## EXERCISE DESCRIPTION
Line by line, output everything from the one that contains "The spectrogram below is" through the end of the material below, exactly as written and with no pictures.

## GIVEN INFORMATION
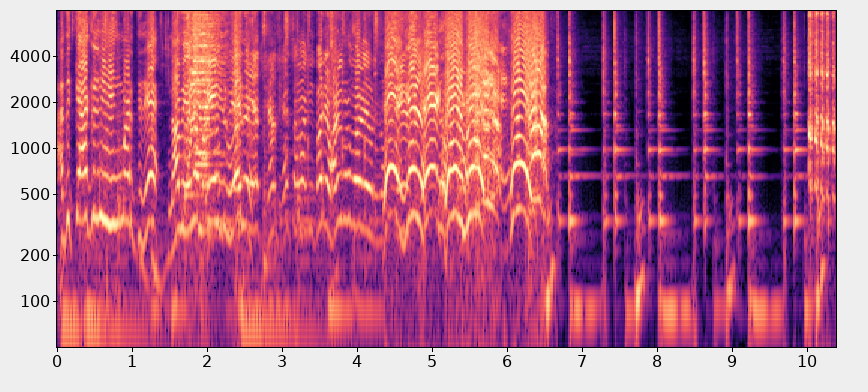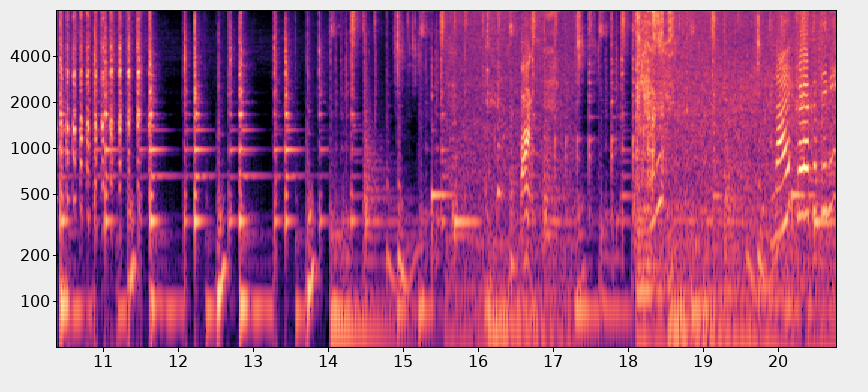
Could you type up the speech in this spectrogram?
ಅದಕ್ಕೆ ಯಾಕ್ರಿ ನೀವು ಹಿಂಗ್ ಮಾಡ್ತೀರಿ? ನಾವೇನೋ ಏನೋ ಏನು ಹೆಚ್ಚ್- ಹೆಚ್ಚ್- ಹೆಚ್ಚವಾಗಿ ಬರ್ರಿ ಹೊಳಗಳು ಬರ್ರಿ ಇವ್ರು. ಏ ಏ ಏ ಏ ನಾ ಕೇಳಕತ್ತೀನಿ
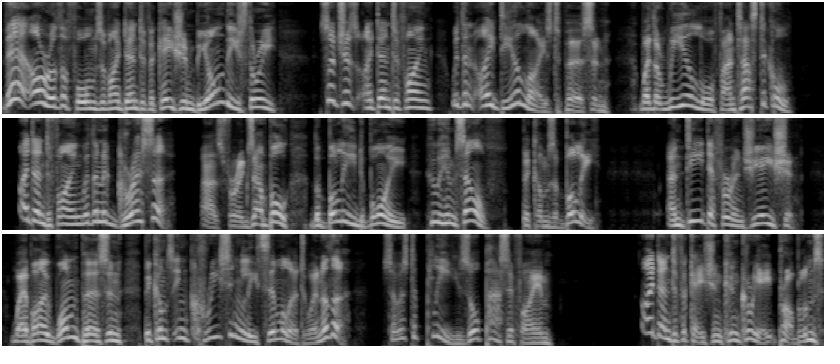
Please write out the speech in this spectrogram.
There are other forms of identification beyond these three, such as identifying with an idealized person, whether real or fantastical, identifying with an aggressor, as for example, the bullied boy who himself becomes a bully, and de-differentiation, whereby one person becomes increasingly similar to another, so as to please or pacify him. Identification can create problems.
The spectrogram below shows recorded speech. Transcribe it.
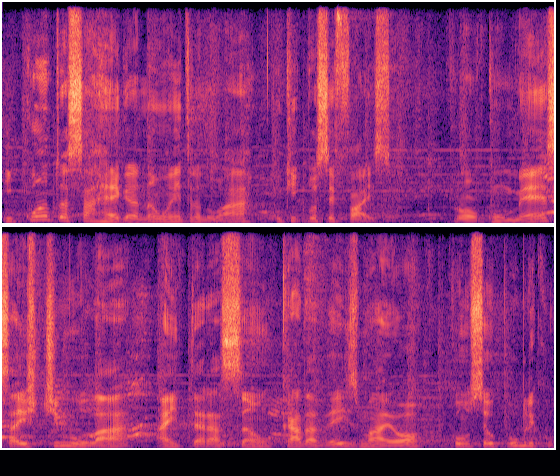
Enquanto essa regra não entra no ar, o que, que você faz? Começa a estimular a interação cada vez maior com o seu público.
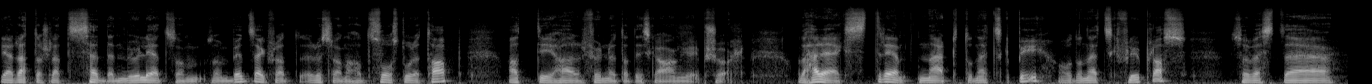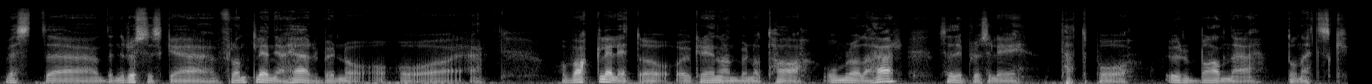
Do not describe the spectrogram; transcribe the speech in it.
De har rett og slett sett en mulighet som, som bydde seg for at russerne har hatt så store tap at de har funnet ut at de skal angripe sjøl. Dette er ekstremt nært Donetsk by og Donetsk flyplass. Så hvis, eh, hvis eh, den russiske frontlinja her begynner å, å, å og vakler litt, og, og ukrainerne begynner å ta områder her, så er de plutselig tett på urbane Donetsk.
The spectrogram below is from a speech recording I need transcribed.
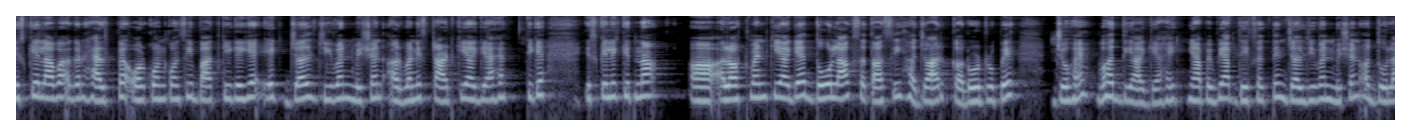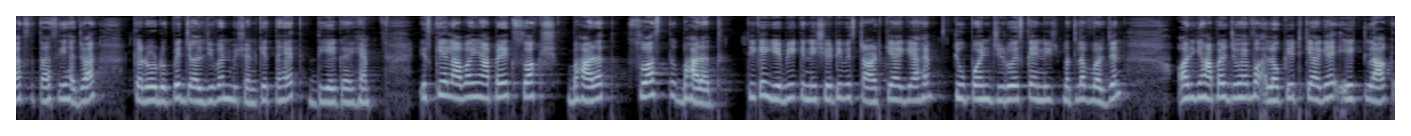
इसके अलावा अगर हेल्थ पे और कौन कौन सी बात की गई है, एक जल जीवन मिशन अर्बन स्टार्ट किया गया है, ठीक है, इसके लिए कितना अलॉटमेंट किया गया दो लाख सतासी हज़ार करोड़ रुपए जो है, वह दिया गया है। यहाँ पे भी आप देख सकते हैं, जल जीवन मिशन और दो लाख सतासी हज़ार करोड़ रुपए जल जीवन मिशन के तहत दिए गए हैं। इसके अलावा यहाँ पर एक स्वच्छ भारत, स्वस्थ भारत, ठीक है, ये भी एक इनिशिएटिव स्टार्ट किया गया है टू पॉइंट ज़ीरो इसका मतलब वर्जन, और यहाँ पर जो है वो अलोकेट किया गया एक लाख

## SOLUTION TO THE PROBLEM
The spectrogram below is from a speech recording I need transcribed.
इसके अलावा अगर हेल्थ पे और कौन कौन सी बात की गई है, एक जल जीवन मिशन अर्बन स्टार्ट किया गया है, ठीक है, इसके लिए कितना अलॉटमेंट किया गया दो लाख सतासी हज़ार करोड़ रुपए जो है, वह दिया गया है। यहाँ पे भी आप देख सकते हैं, जल जीवन मिशन और दो लाख सतासी हज़ार करोड़ रुपए जल जीवन मिशन के तहत दिए गए हैं। इसके अलावा यहाँ पर एक स्वच्छ भारत, स्वस्थ भारत, ठीक है, ये भी एक इनिशिएटिव स्टार्ट किया गया है टू पॉइंट ज़ीरो इसका मतलब वर्जन, और यहाँ पर जो है वो अलोकेट किया गया एक लाख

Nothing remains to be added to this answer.